On November 1, Fr. Ismael Moreno Coto, (better known as Padre Melo), a radio activist and human rights campaigner, received the 2015 Rafto Prize in Bergenn, Norway. The prize is awarded in recognition of his use of the media in defense of freedom of expression and fundamental human rights in Honduras. Padre Melo is a fearless spokesperson who works tirelessly to investigate and communicate the reasons for the violence and abuse committed against vulnerable groups in society. He leads two important human rights organizations in the city of El Progreso in Honduras: Radio Progreso and Equipo de Reflexión, Investigación y Comunicación. He also founded the Honduran edition of the regional journal Envío and the Honduran journal A Mecate Corto, both of which analyse topical social problems.
GOA: Memorial to first Lithuanian Jesuit in Goa

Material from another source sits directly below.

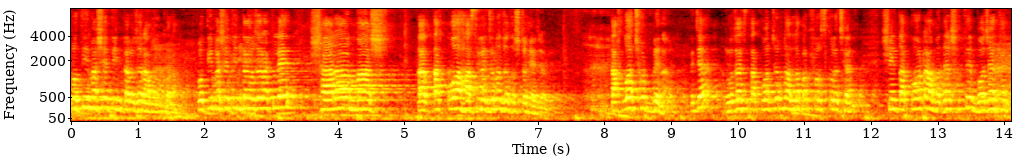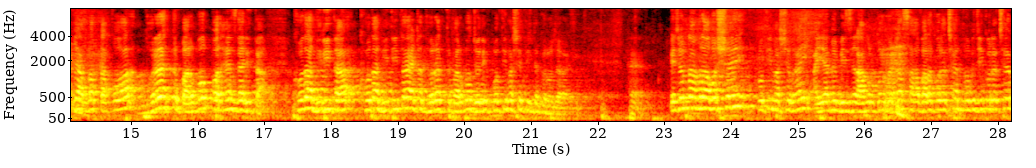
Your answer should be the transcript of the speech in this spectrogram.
প্রতি মাসে তিনটা রোজার আমল করা। প্রতি মাসে তিনটা রোজা রাখলে সারা মাস তার তাকুয়া হাসিলের জন্য যথেষ্ট হয়ে যাবে। তাকুয়া ছুটবে না। যে রোজা তাকুয়ার জন্য আল্লাহ পাক ফরজ করেছেন, সেই তাকুয়াটা আমাদের সাথে বজায় থাকবে, আমরা তাকুয়া ধরে রাখতে পারব পরহেজগারিতা। খোদা ভীরিতা খোদা ভীতিতা, এটা ধরে রাখতে পারব যদি প্রতি মাসে তিনটা রোজা রাখি। হ্যাঁ এই জন্য আমরা অবশ্যই প্রতি মাসে ভাই আইয়ামে বীজের আমল করব এটা সাহাবারা করেছেন, নবীজি করেছেন।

The first Lithuanian to arrive in India did not come by flight or road, but bravely endured five months on a ship to spend a few months in Goa. He was, in fact, a Jesuit priest who disembarked in Goa on August 22, 1625, traveling 9,091.2 km from his motherland. Almost 400 years later, a memorial stone bearing Andrius Rudamina's name has been erected in the courtyard of Se Cathedral in Old Goa in the presence of the Lithuanian ambassador to India. Reciprocating the gesture, a monument dedicated to Mahatma Gandhi and his closest associate Lithuanian-born Herman Kallenbach is expected to be unveiled in Lithuania later this year. Although Rudamina had a short stay in Goa, he earned the reputation of being a compassionate and truly devoted man who tended to the sick and elderly.

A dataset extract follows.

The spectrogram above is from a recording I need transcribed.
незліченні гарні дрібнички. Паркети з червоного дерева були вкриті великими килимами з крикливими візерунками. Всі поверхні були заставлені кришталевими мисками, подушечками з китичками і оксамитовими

Over these last two years there has arisen amongst some members of the Ignatian family a real concern about the way young people are being drawn into a violent fundamentalism in a perversion of religious faith.
There is a deep desire amongst young people to commit themselves to a cause, often amidst a cultural context within which there is ingrained hopelessness, despair, and hedonism. Pope Francis has issued a challenge to young people not to lose hope, saying that the saddest thing is to see a young person who has, as it were, retired into hopelessness.
A key ingredient of the vow formula of Jesuits and some members of the Ignatian family is the 'care of youth'. It is grounded in the vision of the Principle and Foundation of the Exercises that we are created to praise, reverence, and serve, Christ Our Lord. It is elaborated in that call to mission and service of the Call of Christ the King and exalted in the contemplate when we come to see all things as coming from and returning to the Father in and through the work of Christ in the world.
As we search for new ways to share the inspiration and encouragement of the love of God at work in our world we offer this prayer to the Jesuit and Ignatian families throughout the world.
you have placed at the heart of our vocation
a special care for young people.
Give us we pray hearts and minds
that are attuned to the contemporary
needs of young men and women.
Inspire us with your love and grace
that we might share that inspiration.
Cause us to be signs of that hope and joy
which you so desire to share with all people.
May we encourage young people
to walk the path of peace, justice and service
without violence and hatred;
so that they in turn may be a source
of inspiration and hope to others.
A Prayer proposed to the entire Ignatian Family from some members (Sr. Gill Goulding, C.J., John O'Brien, S.J., Edmund Lo, S.J., and Matthew Charlesworth, S.J.) at Regis College, Toronto, ON, Canada